Dr. Moriarty is the archenemy of Sherlock Holmes, a mathematical genius who sets traps, builds bombs, and makes the world a more dangerous place for Holmes.

Moriarty would not exist without Holmes. Their struggle makes Moriarty stronger. Moriarty’s mathematical masterminding improves only because Holmes pushes him into a corner.

And in their final battle, they play a game of chess, which devolves into punching and shoving, followed by both Moriarty and Holmes falling hundreds of feet off a ledge into an enormous waterfall in the Alps–into the Reichenbach Falls. Pretty dramatic stuff.

A mind game, capped off with a sloppy boxing match and an incredible risk. What better metaphor for fighting off old (and often inaccurate) memories, shame, regrets, and remorse?

There’s a reason that villains such as Moriarty ring true: These people do exist–for all of us–in real life, as the actual cast in our own day-to-day existence, be they people, feelings, or thoughts.
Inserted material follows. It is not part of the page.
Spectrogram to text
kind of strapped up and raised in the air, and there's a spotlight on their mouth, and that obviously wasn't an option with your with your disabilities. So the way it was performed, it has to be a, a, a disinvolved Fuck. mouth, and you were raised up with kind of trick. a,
My Moriarty has been a distraction, a lessening of joy in my life. I am ready to get back the time I’ve wasted on this nasty character.
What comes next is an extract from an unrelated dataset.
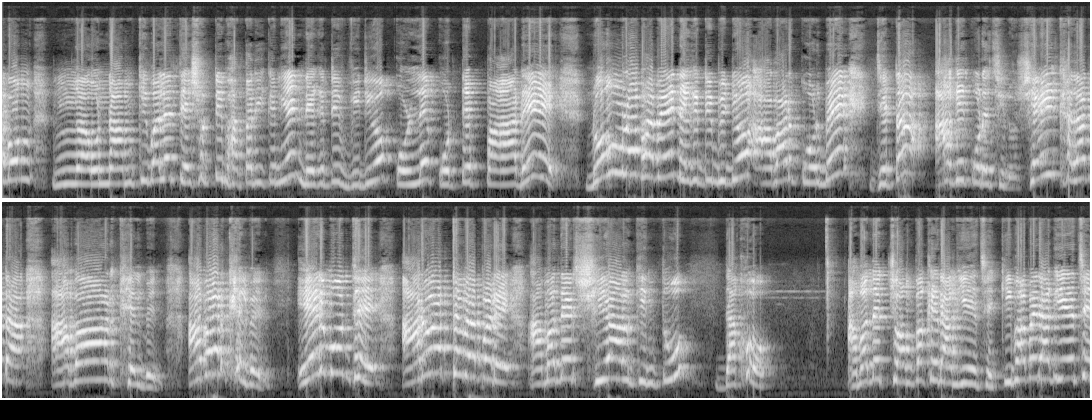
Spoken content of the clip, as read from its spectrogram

Sometimes I have been locked in mortal combat with something for so long, it becomes a habit–until I can find the strength in myself to no longer give it life. Trying to think my way out of it usually doesn’t work. In my case, the cerebral solution can (and has) resulted in years of making things more complex and angst-ridden than they really are. Obsession brings zero improvement. The process of letting go isn’t pretty, but it’s better than hanging on to an old arch-nemesis.
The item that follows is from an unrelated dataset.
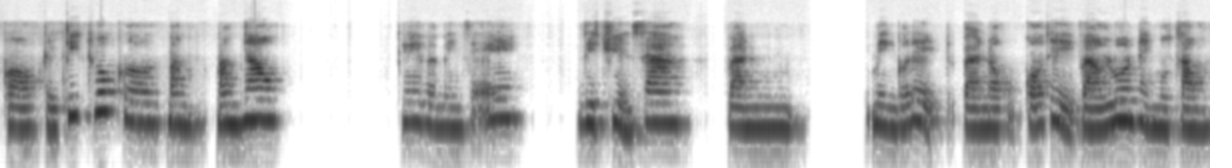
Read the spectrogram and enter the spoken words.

Pushing my Moriarty off the ledge requires that I go over with him–at least a part of me. Scary to let go of an old part of myself, even if I know that I no longer need or want it. It’s the ultimate renunciation of attachment. This is the rebirth process for Holmes, who survives the fall, a baptism of sorts for him.

When I make the decision to kill off my Moriarty, I am going to celebrate. As a matter of fact, there are two very specific Moriarty characters that I am pushing into the waterfall very soon. I will relish their drop into oblivion, because they have held me back from being as true to myself as I can be–from consistently being the person that I am supposed to be (insert God reference if you’d prefer).